Burchfield charts the enormous impact made by Lord Kelvin's application of thermodynamic laws to the question of the earth's age and the heated debate his ideas sparked among British Victorian physicists, astronomers, geologists, and biologists.
"Anyone interested in geologic time, and that should include all geologists and a fair smattering of biologists, physicists and chemists, should make Burchfield's commendable and time-tested volume part of their personal library"--Brent Darymple, "Quartely Review of Biology"
|Introduction Historical Background Measuring the Age of the Earth References|
|Kelvin and the Physics of Time Preliminary Speculations Time and Thermodynamics The Later Arguments The Age of the Earth and the Laws of Nature References|
|Kelvin's Influence: The Initial Reception Converts and Opponents Kelvin, Darwin, and Wallace The Kelvin-Huxley Debate References|
|The Triumph of Limited Time Geology and the Measurement of Time Physics and the Limitation of Time References|
|Opposition and Controversy Growing Discontent The Challenge The Loyal Opposition A Biological Postscript References|

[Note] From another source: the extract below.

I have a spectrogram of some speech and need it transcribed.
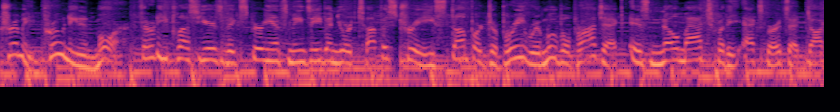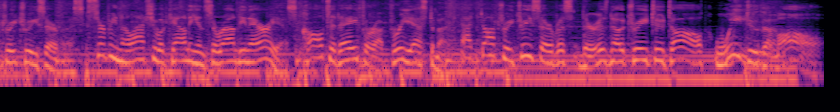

|Radioactivity and the Age of the Earth Kelvin Overthrown: Radioactive Heating Radioactive Dating Geological Reaction The Expansion of the Time Scale The Report of the National Research Council|
|Table of Contents provided by Publisher. All Rights Reserved.|
Number Of Pages: 280
Published: 1st January 1975
Publisher: The University of Chicago Press
Country of Publication: US
Dimensions (cm): 22.9 x 15.3 x 1.91
Weight (kg): 0.39
Edition Type: New edition